in more than Two decades as an angel investor and early-stage company scout, I’ve been soliciting funding from hundreds of entrepreneurs and sat through an equal number of slide deck pitches.
You can say that I have seen it all. From my perspective as an angel investor and former entrepreneur, here are five essential factors I look for when considering my next investment.
Offer a game-changer that stands out
To attract the right angel investor, be sure to present a compelling technology or product offering that solves a significant customer problem. Be sure to demonstrate your unique competitive advantage – Incremental improvement in competition is not a winning formula for attracting investment.
Include key market metrics such as TAM, SAM and SOM. TAM (Total Addressable Market) is the total revenue possible if a product or service is to achieve 100% market share.
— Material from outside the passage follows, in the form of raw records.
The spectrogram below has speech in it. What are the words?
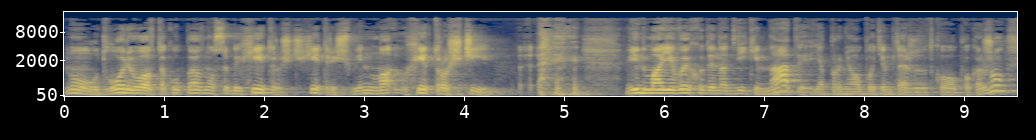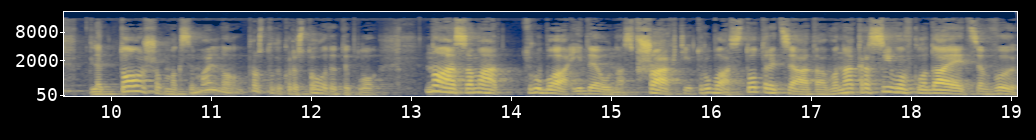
ну, утворював таку певну собі хитрощ, хитрощ, він хитрощі. Він має виходи на дві кімнати, я про нього потім теж додатково покажу, для того, щоб максимально просто використовувати тепло. Ну а сама труба йде у нас в шахті, труба 130, вона красиво вкладається в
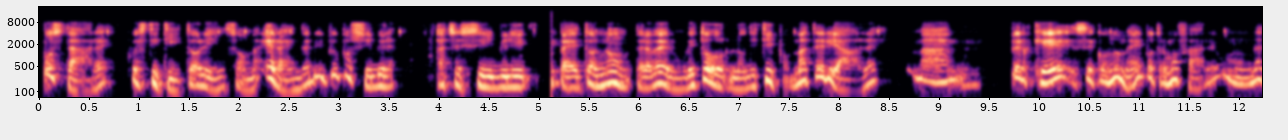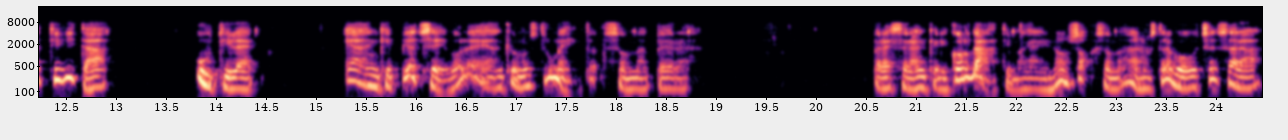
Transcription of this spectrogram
postare questi titoli, insomma, e renderli il più possibile accessibili, ripeto, non per avere un ritorno di tipo materiale, ma perché secondo me potremmo fare un'attività utile e anche piacevole e anche uno strumento, insomma, per, per essere anche ricordati, magari, non so, insomma, la nostra voce sarà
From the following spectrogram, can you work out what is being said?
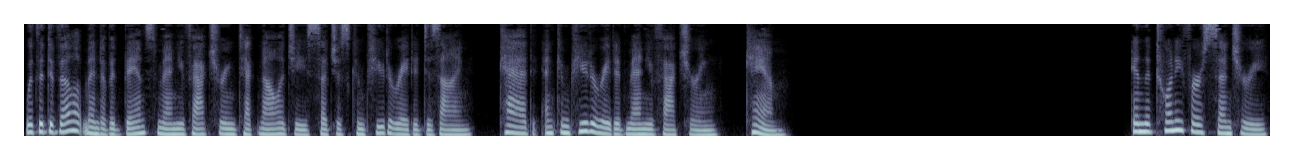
with the development of advanced manufacturing technologies such as computer aided design, CAD, and computer aided manufacturing, CAM. In the 21st century,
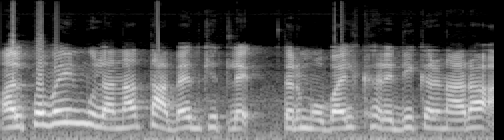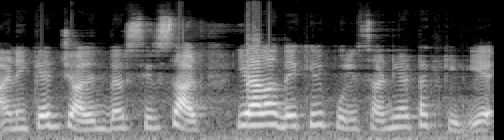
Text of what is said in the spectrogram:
अल्पवयीन मुलांना ताब्यात घेतले. तर मोबाईल खरेदी करणारा अनिकेत जालिंदर सिरसाट याला देखील पोलिसांनी अटक केली आहे.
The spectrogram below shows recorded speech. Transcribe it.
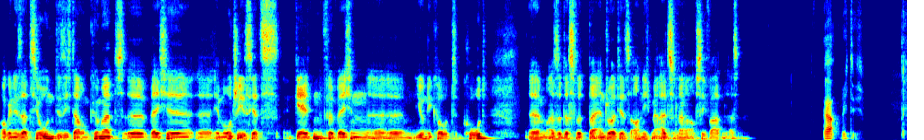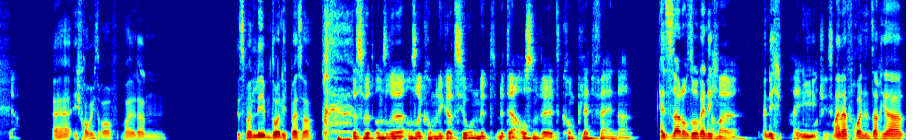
Organisation, die sich darum kümmert, äh, welche äh, Emojis jetzt gelten für welchen Unicode-Code. Ähm, also das wird bei Android jetzt auch nicht mehr allzu lange auf sich warten lassen. Ja, richtig. Ja. Äh, ich freue mich drauf, weil dann ist mein Leben deutlich besser. das wird unsere, unsere Kommunikation mit, mit der Außenwelt komplett verändern. Es ist auch doch so, wenn ich, wenn ich meiner Freundin sage, ja,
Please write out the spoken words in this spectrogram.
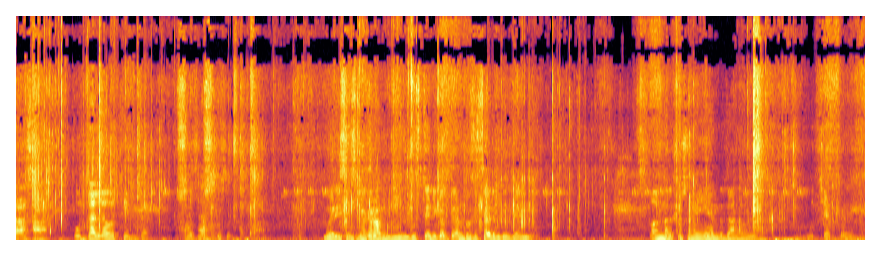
टास्क उनका लव थीम का मेरी इसमें अगर हम घुसते निकलते हैं दूसरी साइड निकल जाएँगे। अंदर कुछ नहीं है अंदर जाना होगा। चेक करेंगे।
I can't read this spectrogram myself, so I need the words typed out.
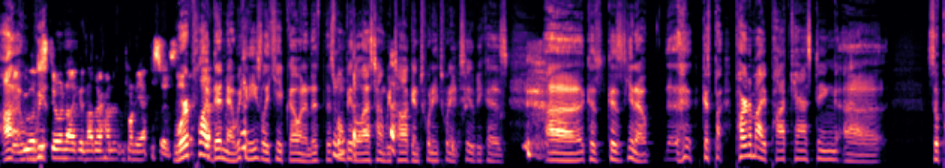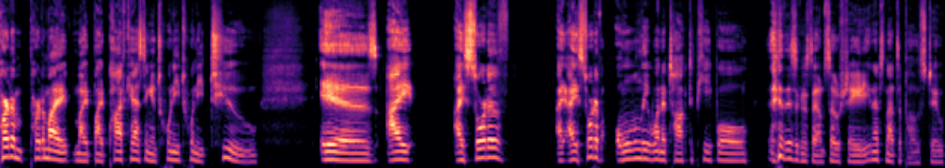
uh, we'll we- just doing like another 120 episodes. We're plugged in, man. We can easily keep going, and this, this won't be the last time we talk in 2022 because, because because you know, because part of my podcasting, uh, so part of part of my my my podcasting in 2022 is I I sort of I, I sort of only want to talk to people. this is going to sound so shady, and it's not supposed to.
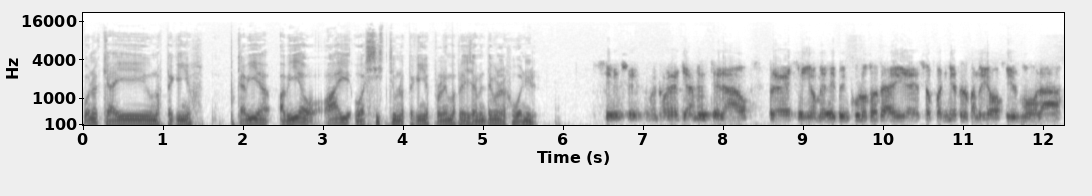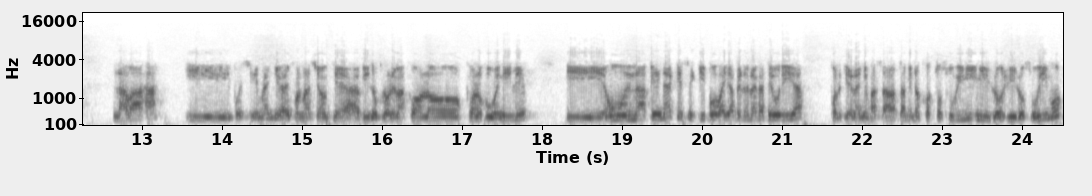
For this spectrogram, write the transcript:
bueno, que hay unos pequeños, que había, había o hay o existe unos pequeños problemas precisamente con el juvenil. Sí, sí, ya me he enterado, pero es que yo me desvinculo total y eso fue el miércoles cuando yo firmo la, la baja y pues sí, me han llegado información que ha habido problemas con los, con los juveniles y es una pena que ese equipo vaya a perder la categoría porque el año pasado también nos costó subir y lo, y lo subimos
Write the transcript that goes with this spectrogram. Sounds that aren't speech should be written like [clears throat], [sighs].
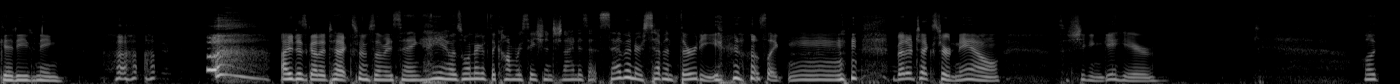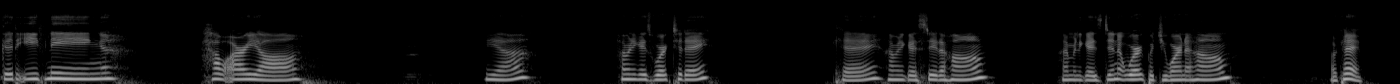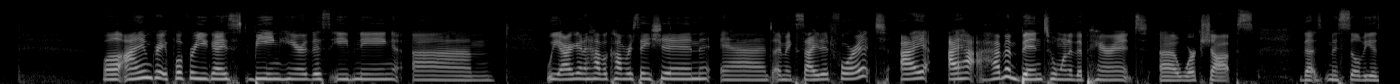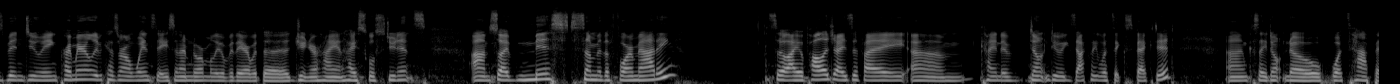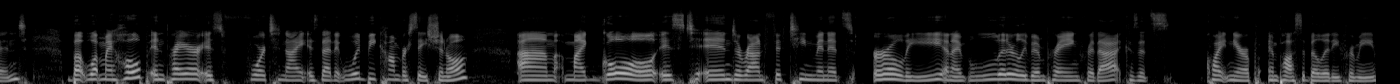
Good evening. [laughs] I just got a text from somebody saying, "Hey, I was wondering if the conversation tonight is at 7 or 7:30." [laughs] I was like, mm, [laughs] "Better text her now so she can get here." Well, good evening. How are y'all? Yeah? How many guys work today? Okay. How many guys stayed at home? How many guys didn't work but you weren't at home? Okay. Well, I am grateful for you guys being here this evening. Um, we are going to have a conversation, and I'm excited for it. I I ha- haven't been to one of the parent uh, workshops that Miss Sylvia has been doing, primarily because they're on Wednesdays, and I'm normally over there with the junior high and high school students. Um, so I've missed some of the formatting. So I apologize if I um, kind of don't do exactly what's expected because um, I don't know what's happened. But what my hope and prayer is for tonight is that it would be conversational. Um, my goal is to end around 15 minutes early, and I've literally been praying for that because it's quite near impossibility for me.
TAM answers the question of who will theoretically buy your product or service. It describes the total revenue that a company can make if it has a monopoly with the total market share for its product or service.
TAM for the non-alcoholic beverage category, takes in the worldwide non-alcoholic beverage market across several categories where I invest, looks at all revenue from beverage purchases, visualizes sales in all countries of the world, and No competition considers except tap water. SAM (Service Addressable Market) is the TAM segment within the geographic reach that you can target with your products or services. Finally, the SOM will be market share that a company can capture over time.
current solid financial
When presenting to angels, it is important to show traction with respect to proof of concept, product/service development and revenue. Knowing your company’s financial position and presenting your numbers to investors is paramount, as is making sure the past and current numbers you have presented are accurate.
Investors want to look at Top Line, Gross Margin and Net Profit Margin. Don’t be tempted to exaggerate or hide trouble spots; This is a huge red flag that investors will see, reducing your chances of getting the investment.
Founders in a good economy tend to have too high a valuation for their company. resist the temptation! Marjorie Radlow-Zandik
Case in point: Two venture capital conglomerates recently pulled out of a game-changing SaaS company investment because the founder radically floundered financially and misrepresented the product development phase.
Make a realistic five-year projection that includes profits and losses — a mid-level projection that isn’t too optimistic or too conservative is best. These financial projections give investors a look at the future of your business’s sales, cost of goods, operating expenses and bottom line income. They become a collection of projections and forecasts that give a data-backed view of your company’s financial future.